Another thing I am not is an economist, so I have no idea how this is all going to shake out; whether this is some momentary, albeit several-years-and-counting, blip on the otherwise-bright horizon, or some cataclysmic hemorrhage in the vaunted American Dream. Being an extreme melancholic sort, where the glass is neither half full nor half empty, but rather contains a few botulism-filled drops that are utterly insufficient to slake a thirst, and will kill you if you dare to swallow, I tend to gravitate toward the latter view. But what do I know?
Here's what I do know: There are currently two types of jobs available in Columbus, Ohio. The first type requires you to say words like "Cash or Charge?" and "Grande or Venti?" If you have a master's degree, as I do, you won't even get a sniff, because you're overqualified. These jobs only require a bachelor's degree, as the 82% of 2009 graduates from Ohio colleges who are now working minimum-wage retail positions have found out. The second type is the contract consulting position, which pays a straight hourly rate without benefits. You'll be qualified for these positions (possibly as many as two at a time in a metro area of 2 million people), but you'll be competing with anywhere from several hundred to a thousand people for the same job. If you're fortunate enough to secure one of those jobs, you'll be given somewhat meaningful work for three months, maybe six months, or, alternately, a day or a week or whatever period of time the employer decides. Timeframes mean nothing. A thousand years is as a day in the eyes of the Lord, and six months is as a day in the eyes of an employer. This is the way it goes. If you don't like it, you can be unemployed for all 365 days per year instead of 364.
There are no other alternatives. Let me repeat that. There are no other alternatives. Welcome to the brave new world.
The irony is that poor, uneducated yobs have understood this for eons. The truth is just now filtering down (almost wrote "up," but it's most definitely down) to the middle class. Historically, the poor, uneducated yobs suffer under this yoke for a while and then all hell breaks loose, and eventually palaces are burned down and prisoners are set loose and kings and queens are beheaded, or nuked, etc. Only bread and circuses seem to delay the inevitable revolution. Go Bucks.

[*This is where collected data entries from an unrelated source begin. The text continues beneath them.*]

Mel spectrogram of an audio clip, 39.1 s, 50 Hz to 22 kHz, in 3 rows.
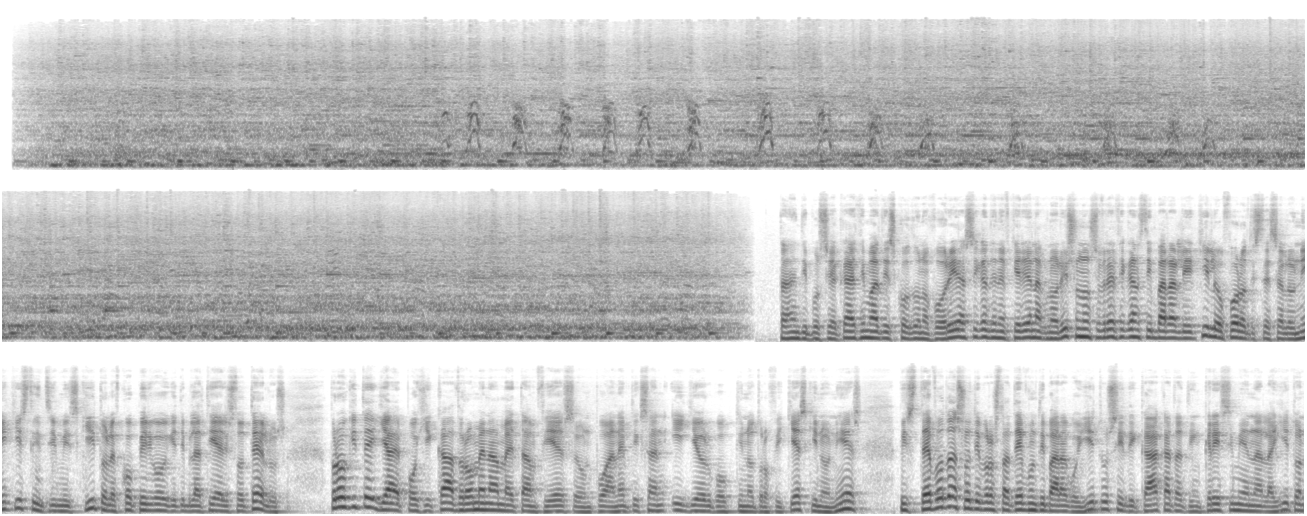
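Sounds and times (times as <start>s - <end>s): large metal bells clanging: 0.2s - 20.4s.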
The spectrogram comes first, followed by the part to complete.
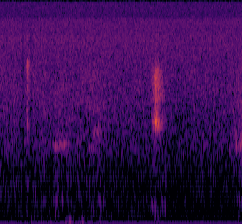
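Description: Near silence: room tone, with two very faint ticks.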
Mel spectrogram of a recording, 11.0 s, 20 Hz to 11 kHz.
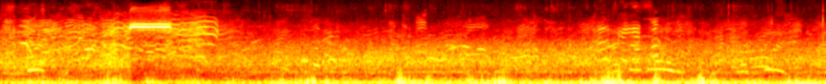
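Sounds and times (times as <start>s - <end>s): faint distant shouts: 0.0s - 4.6s
wind rumbling on microphone: 0.0s - 11.0s.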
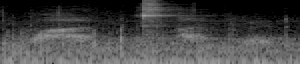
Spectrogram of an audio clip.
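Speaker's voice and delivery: whispered speech.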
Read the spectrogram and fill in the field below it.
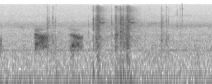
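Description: A gun reloaded and cocked in the VR shooter Onward: a quick series of sharp mechanical clicks and clacks, a magazine seating then a heavier slide rack, close and crisp over a quiet background.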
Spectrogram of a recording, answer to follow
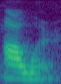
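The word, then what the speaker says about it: hour: मतलब होता है घंटा यहां हा साइलेंट होता है इसे आप पढ़ने हैं अवर अवर ठीक है अवर जल्दी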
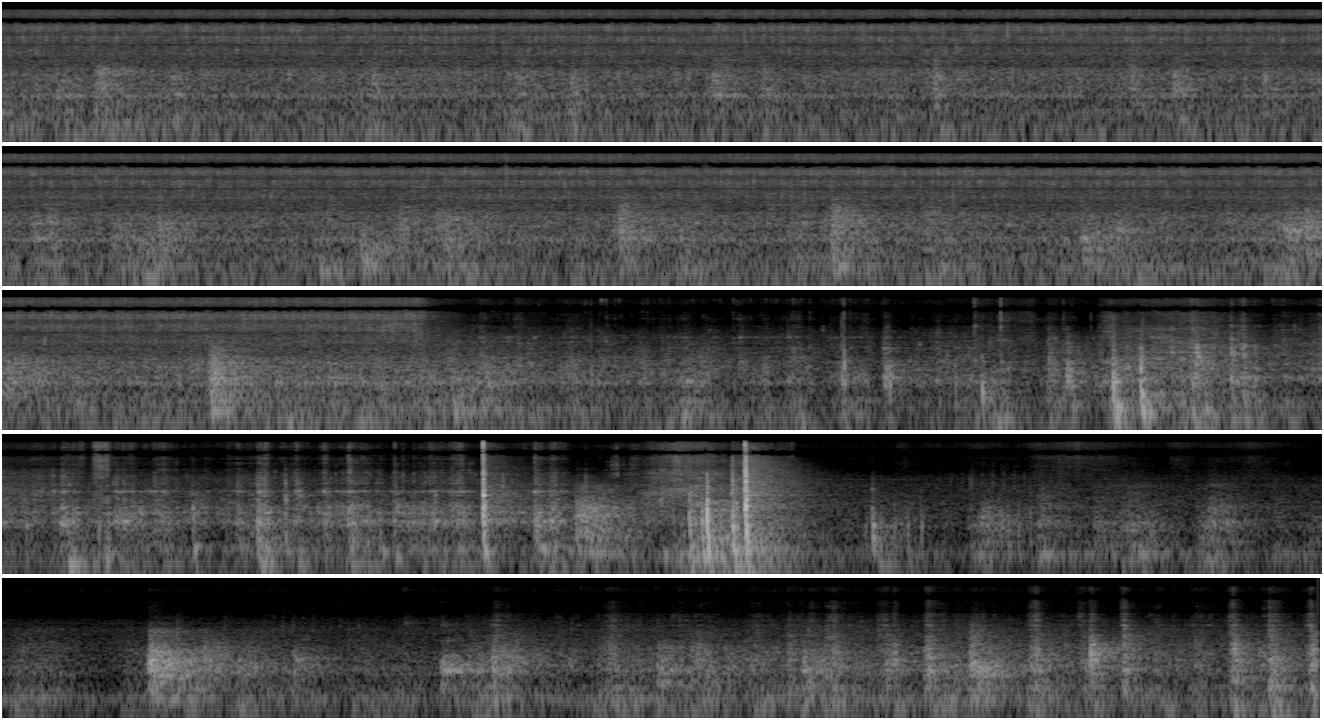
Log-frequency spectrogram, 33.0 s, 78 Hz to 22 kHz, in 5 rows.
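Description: Miele Professional PW 6065 Vario washing machine in its last rinse: water runs into the drum with a steady hiss that cuts off about halfway through. After that the drum turns, and the wet laundry sloshes and tumbles with several thumps, the loudest about three quarters of the way through.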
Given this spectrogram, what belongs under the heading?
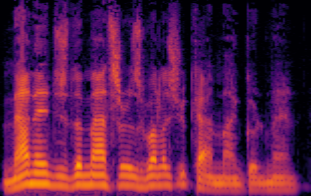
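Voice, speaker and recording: A man's voice: lowish voice, sing-song, moderate pace, darkish tone, no room sound, studio quality, pitched above the performer's own voice. A man voicing a weary, hard-drinking nobleman musketeer who speaks in a languid, dismissive way.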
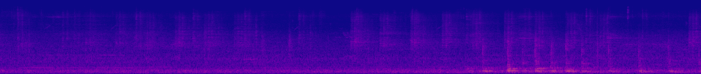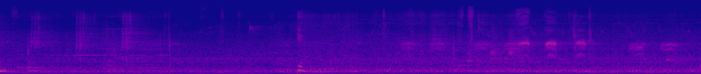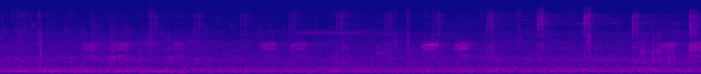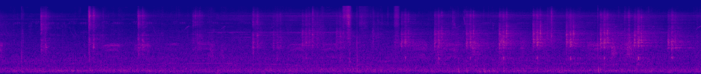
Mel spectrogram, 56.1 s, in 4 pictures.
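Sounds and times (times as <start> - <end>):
birds calling: 5.8 - 56.0
sharp clicks: 47.0 - 56.0.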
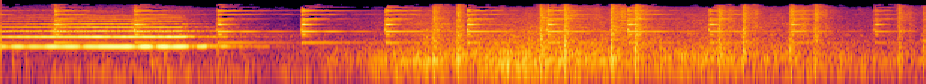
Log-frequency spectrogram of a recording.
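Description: A railroad crossing bell rings with evenly repeated strikes. Over it a train horn sounds one long chord for the first two seconds or so, then the rumble and clatter of a passing train comes in and fades toward the end.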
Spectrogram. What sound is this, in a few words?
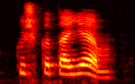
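"кыськӧ тай эм", Komi, female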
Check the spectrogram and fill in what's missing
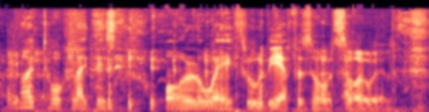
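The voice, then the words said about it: Soft, slow put-on accent. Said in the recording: “talks in a really soft accent like that ... in a very slow, nice accent ... I was quite impressed with my accent then”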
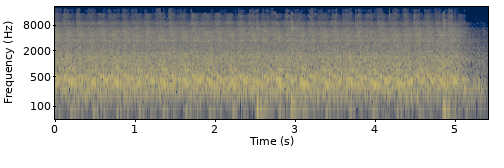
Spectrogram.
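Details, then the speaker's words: 1973 Volkswagen Super Beetle (1303) after 15 years sitting outside, first start attempt after ignition work; steady starter chug with odd cough but no pickup; no start because plug leads fitted in wrong firing order, fix is moving them one position anticlockwise. "Okay, something happened. It didn't start, but I know why. And it didn't start because I put those wires in the incorrect order."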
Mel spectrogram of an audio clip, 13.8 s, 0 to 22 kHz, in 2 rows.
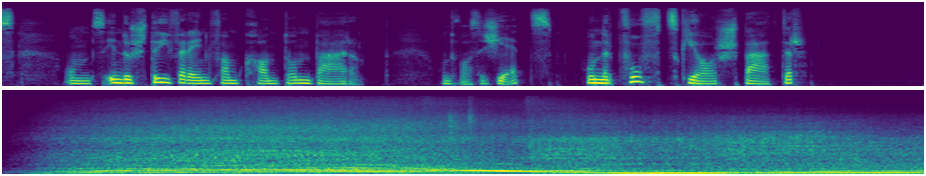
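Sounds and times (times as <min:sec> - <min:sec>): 
speech: 0:00.4 - 0:06.1
heavy trucks rumbling past on a busy motorway: 0:07.0 - 0:13.8.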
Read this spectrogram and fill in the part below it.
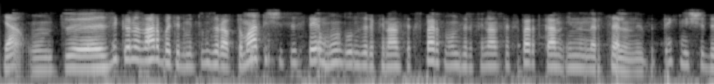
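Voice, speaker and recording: High-pitched foreign-accented man on the phone. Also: no room sound. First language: not German. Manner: halting, broken grammar. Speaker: call-centre investment salesman. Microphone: telephone. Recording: muffled band-limited phone line.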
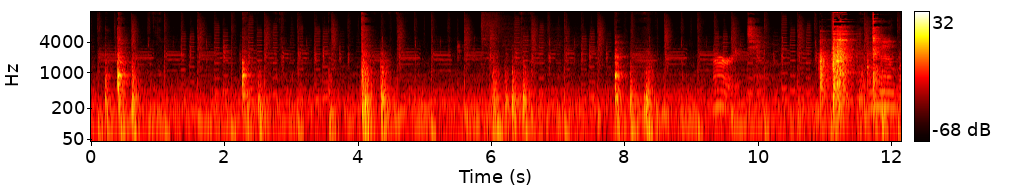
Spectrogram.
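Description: Metal spoon scooping flour from a canister into a measuring cup, knocking and clinking against the cup and canister rim every second or two, loudest near the end. Music plays underneath.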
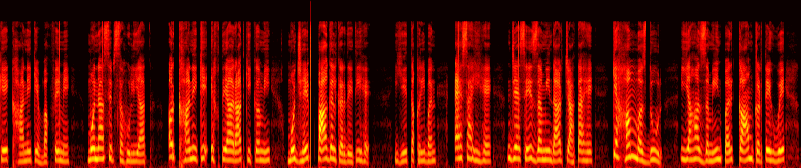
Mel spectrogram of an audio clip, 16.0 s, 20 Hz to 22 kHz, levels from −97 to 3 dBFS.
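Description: Bit error spikes occur at 1.18, 2.05, 4.01 (between "سہولیات اور کھانے" and "اختیارات کی کمی مجھے"), 6.20, 9.16 (between "یہ تقریبا" and "ایسا ہی ہے"), 10.36, 12.29 and 15.11 s (after "مزدور یہاں زمین پر"). Each is a flipped bit that throws one to three samples to a power-of-two offset, heard as a sharp broadband tick. Unlike a dropout or clipping, the speech around it is unaffected.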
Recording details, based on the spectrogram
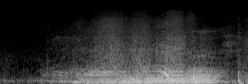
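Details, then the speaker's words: Loud dinosaur-type snoring in a segment on sleep apnea, judged severe and very loud: a single low, rattling snore that builds and fades on one in-breath. "怎么会不严重？这个严重。还有哦，又来小小的、细微了。这是恐龙的吧？护师，不过其实当然这个声音算是非常大哈。"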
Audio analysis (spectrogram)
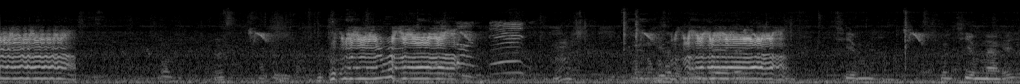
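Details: Goat on a cow farm during a birth, with a newly born kid: three loud, wavering harmonic bleats, each under a second long, spaced a few seconds apart, plus a short rising cry between them and light background noise.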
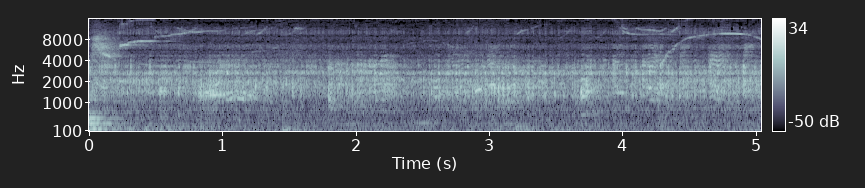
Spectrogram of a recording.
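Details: Spinner dolphins, likely socializing, give high, sweeping whistles over a hissy bed of rapid echolocation clicks.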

So, in the midst of these little economic epiphanies, I'm reading Babylon is Burning by Clinton Heylin, a great history of punk music. It's probably a dangerous book anytime, but it's particularly incendiary given my current mood. Can you tell? And the punks simply did what great music has always done -- get in peoples' faces and tell the truth. London in 1977 was full of unemployed, hopeless yobs and bread and circuses. It was the Queen's Jubilee Year, a time of great celebration, of pomp and glory, until Johnny Rotten hijacked the airwaves:
God save the queen, she ain't no human being
There is no future, and England's dreaming
Thank God for the snot-nosed truth tellers. Somebody needs to do it again, cut through the morass of political speeches and photo ops and lies that pass for Want Ads. Who will be this generation's Joe Strummer or Johnny Rotten?